Filene Center at Wolf Trap
Vienna, VA«archive page
James Taylor once told a reporter that Tom Rush “was not only one of my early heroes, but also one of my main influences.” Lots of artists could say the same. Rush has had a profound impact on American music ever since his early days on the 1960s Boston/Cambridge coffeehouse scene, where he began performing while he was an English lit student at Harvard. He made his first record, Tom Rush at the Unicorn, in 1962. He has since released dozens of albums, but the most recent, 2009's What I Know (Appleseed), was his first studio recording in thirty-five years. Tom Rush makes his home in New Hampshire with his wife, author Renée Askins, and their 10-year-old daughter.

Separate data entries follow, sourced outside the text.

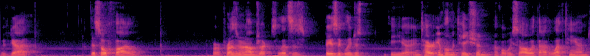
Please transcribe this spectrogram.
we've got this whole file for our president object. So this is basically just the uh, entire implementation of what we saw with that left-hand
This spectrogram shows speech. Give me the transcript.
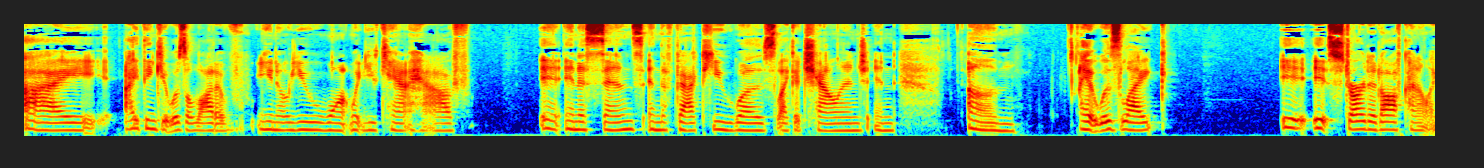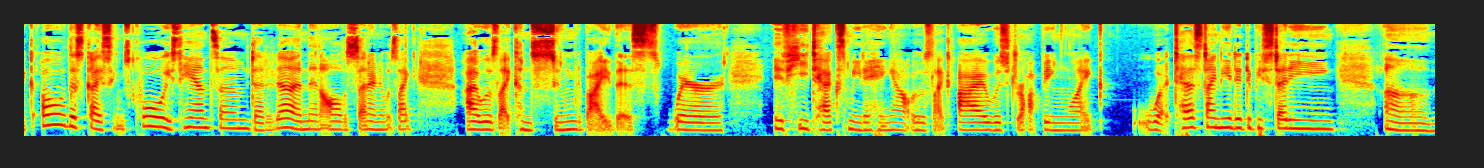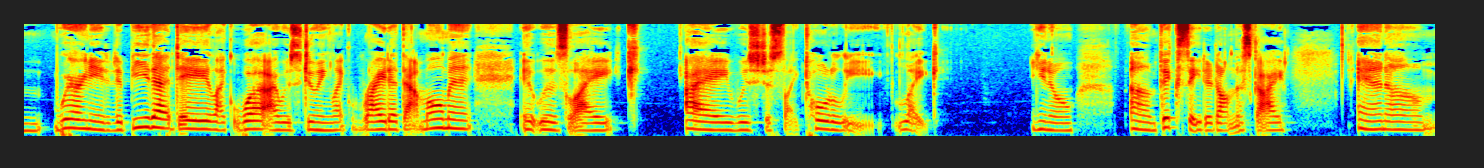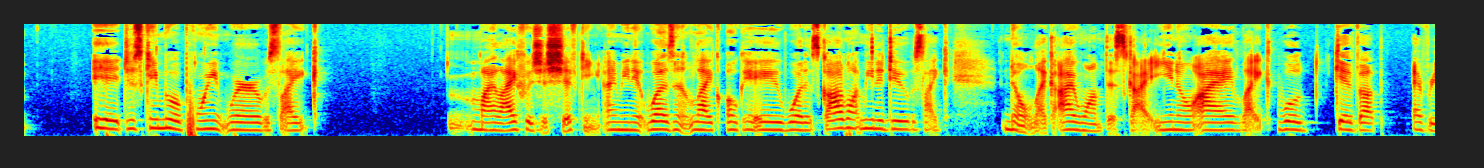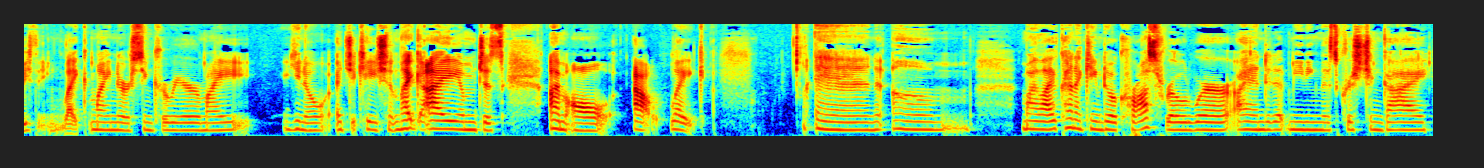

Inga Swearingen always loved singing, whether it was with her elementary school choir in San Luis Obispo, California, or performing her own songs in high school. But after joining a jazz choir while pursuing her education at Cuesta College, she knew her calling: singing jazz. In 2003, after studying with Swiss artist Susanne Abbuehl, she won the Shure Jazz Voice competition at the world-renowned Montreux Jazz Festival. She earned a master’s degree in choral conducting from Florida State University, then returned to California, where she now performs, works on recording projects, and teaches at Cuesta College — her old alma mater. First Rain, her latest CD, is on the Rhythome label.
Gillian Welch and Dave Rawlings
Gillian Welch grew up in Los Angeles, where her musical parents wrote for the Carol Burnett Show. In the early ’90s, she met Dave Rawlings at the Berklee College of music in Boston, while the two were students waiting to audition for the country-band class. As a duo, they have carved out a highly successful career. Then, several years ago, Dave came up with the notion of stepping out front and recording as Dave Rawlings Machine. Friend of a Friend (Acony Records), his first solo album, was released last November. “Songcraft as soul-baringly timeless as Twenties Delta blues,” was Rolling Stone magazine's four-star assessment. Gabe Witcher joins Dave and Gillian for tonight's performance.
The Guy's All-Star Shoe Band
The Guy's All-Star Shoe Band is led by A Prairie Home Companion music director Richard Dworsky. Keyboard player, composer and improviser in any style, he also writes all the script themes and underscores. His latest CD is So Near and Dear to Me.
Chet Atkins called Pat Donohue (guitar) one of the greatest fingerpickers in the world today. And he writes songs too — recorded by Suzy Bogguss, Kenny Rogers and others. Freewayman (Bluesky Records) is the most recent of Pat's nine albums.
Gary Raynor (bass) has performed with the Count Basie band, Sammy Davis Jr. — with whom he toured for several years — and the Minnesota Klezmer Band. He teaches jazz bass at the McNally Smith College of Music in St. Paul.
Peter Johnson (percussion) has played klezmer music with Doc Severinsen and jazz with Dave Brubeck. He was a drummer for The Manhattan Transfer and for Gene Pitney. He has toured the world, but he always comes back to home base: Saint Paul.
Andy Stein (violin, saxophone) definitely has far-flung musical leanings. He collaborated with Garrison Keillor to create the opera Mr. and Mrs. Olson, and he has performed with artists such as Itzhak Perlman, Eric Clapton, Smashing Pumpkins, Billy Joel, Tony Bennett, Ray Charles, and Bob Dylan.
Lovingly selected from the earliest archives of A Prairie Home Companion, this heirloom collection represents the music from earliest years of the now legendary show: 1974–1976. With songs and tunes from jazz pianist Butch Thompson, mandolin maestro Peter Ostroushko, Dakota Dave Hull and the first house band, The Powdermilk Biscuit Band (Adam Granger, Bob Douglas and Mary DuShane).